- [Problem to solve]
The pictures get left out, but everything else in the listing below must be duplicated exactly.

+ + + + + + +

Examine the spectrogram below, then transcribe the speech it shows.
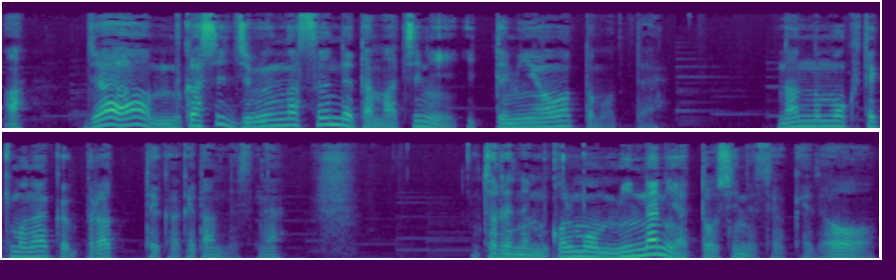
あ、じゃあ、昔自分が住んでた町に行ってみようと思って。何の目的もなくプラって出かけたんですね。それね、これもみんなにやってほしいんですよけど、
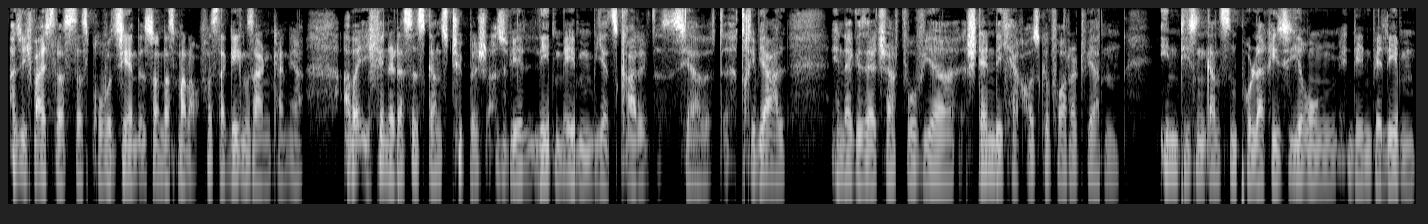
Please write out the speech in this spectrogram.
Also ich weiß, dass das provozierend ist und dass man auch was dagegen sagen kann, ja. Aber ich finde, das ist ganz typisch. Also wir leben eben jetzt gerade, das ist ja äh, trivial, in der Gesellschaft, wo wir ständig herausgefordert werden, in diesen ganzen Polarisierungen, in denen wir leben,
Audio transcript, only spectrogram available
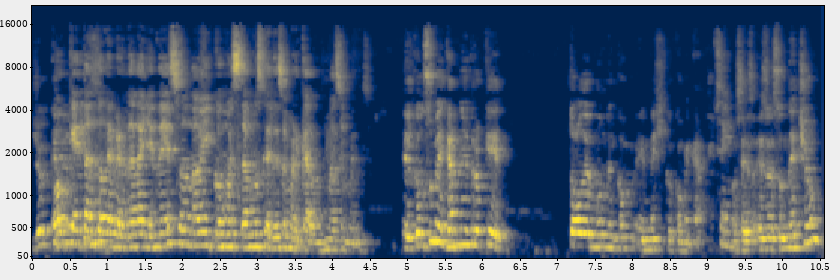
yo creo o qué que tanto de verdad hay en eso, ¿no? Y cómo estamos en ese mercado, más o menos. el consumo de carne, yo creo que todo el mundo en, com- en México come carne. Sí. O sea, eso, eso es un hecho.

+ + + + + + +

- [Output for this task]
Examine the spectrogram below, then transcribe the speech it shows.
あ、じゃあ、昔自分が住んでた町に行ってみようと思って。何の目的もなくプラって出かけたんですね。それね、これもみんなにやってほしいんですよけど、
Please write out the speech in this spectrogram.
Also ich weiß, dass das provozierend ist und dass man auch was dagegen sagen kann, ja. Aber ich finde, das ist ganz typisch. Also wir leben eben jetzt gerade, das ist ja äh, trivial, in der Gesellschaft, wo wir ständig herausgefordert werden, in diesen ganzen Polarisierungen, in denen wir leben,
Audio transcript, only spectrogram available
yo creo o qué que tanto de verdad hay en eso, ¿no? Y cómo estamos en ese mercado, más o menos. el consumo de carne, yo creo que todo el mundo en, com- en México come carne. Sí. O sea, eso, eso es un hecho.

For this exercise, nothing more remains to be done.